You can use custom user variables in your permission filters by using the following syntax: {{ YOUR_VARIABEL_NAME }}. In our example, it will be {{ view }}. If you use the right syntax in the input text, the string should be converted into a variable block like this:

user variable

So in our example the same permission that we setup above, but this time mapped on the view attribute recevied from the SSO, looks like this:

create permission

(Note that the operator filter is equals here because we compare to a string, not a list.)

Now you can preview which rows would see a user that has a custom attribute view equal to “Europe” for example. For that purpose you need to define your custom variables in the code editor (JSON format) as shown below:

preview permission

Manage permissions

From the list of permissions of a dataset, you can easily:

  • search for permissions
  • edit a permission
  • copy on or several permission from the current dataset to on or several other datasets of your data explorer
  • delete one or several permissions
  • preview the data as a user (same principle as described in the section “Create premissions” above)
manage permission

Test permissions

Aside from the data preview already presented in the above sections, you have a very useful feature to easily test permissions: you can view the app as another user, with all its user attributes.

To access this feature you can click on the “View as” icon in the staging toolbar as shown below:

view as icon

From here if you are Admin you have access to the list of all users that has access to the app. You can just click on any user to view the app as this user.

In our example, let’s select the France country manager:

search user

Once you have selected a user you switch to a new mode where the staging toolbar now indicates you that you are currently viewing the app as a specific user. You can validate from our example that the France Country Manager user group only has access to the France consolidated view as well as to the French shops views ! Validating permissions has never been so quick and easy !!

view as user

If you want to quit the view and get back your staging toolbar, just click on the cross on the right of the staging toolbar as shown below:

view as toolbar

Now if you are conceptor, you will not have access to the list of users. Instead when you click on the “View as” icon it will open directly an interface where you can design a fake user to test your permissions. You can attach to this user the user groups that you want to test:

view as custom user

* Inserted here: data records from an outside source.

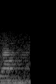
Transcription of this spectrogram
สุ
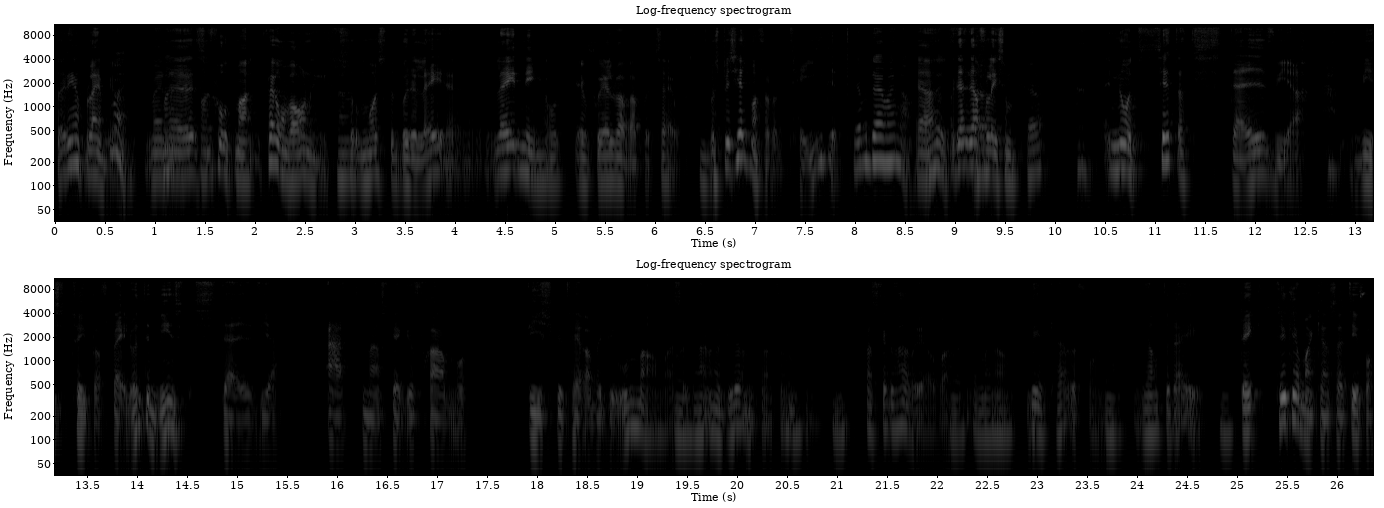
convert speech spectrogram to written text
så är det inga problem. Nej, Men nej, eh, så nej. fort man får en varning så måste både le ledning och en själva vara på tå. Och speciellt man får den tidigt. Ja, men det jag menar. Ja, Mm. Precis. och det är därför ja. liksom Ja. något sätt att stävja viss typ av spel och inte minst stävja att man ska gå fram och diskutera med domaren. Alltså, Mm. Han har dömt. Alltså, Vad ska du här göra? Jag menar, väck härifrån. Gör inte det. Mm. Det tycker jag man kan säga till för.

Note that the ability to design a custom user on-the-fly is also accessible to admin as shown below:

view as custom user

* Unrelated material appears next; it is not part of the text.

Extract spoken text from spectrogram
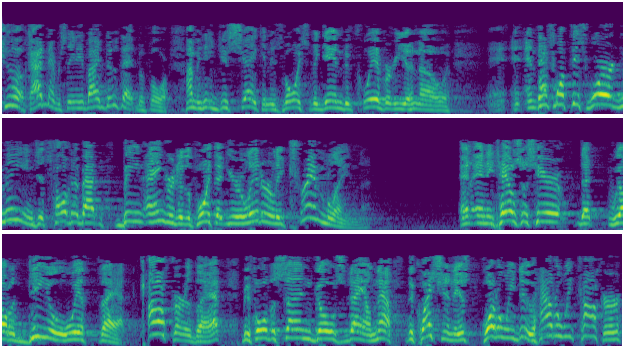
shook. I'd never seen anybody do that before. I mean, he'd just shake and his voice began to quiver, you know. And that's what this word means. It's talking about being angry to the point that you're literally trembling. And, and he tells us here that we ought to deal with that, conquer that before the sun goes down. Now, the question is, what do we do? How do we conquer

This can be very useful when you need to think ahead and define rules based on user groups before having real users attached to those user groups.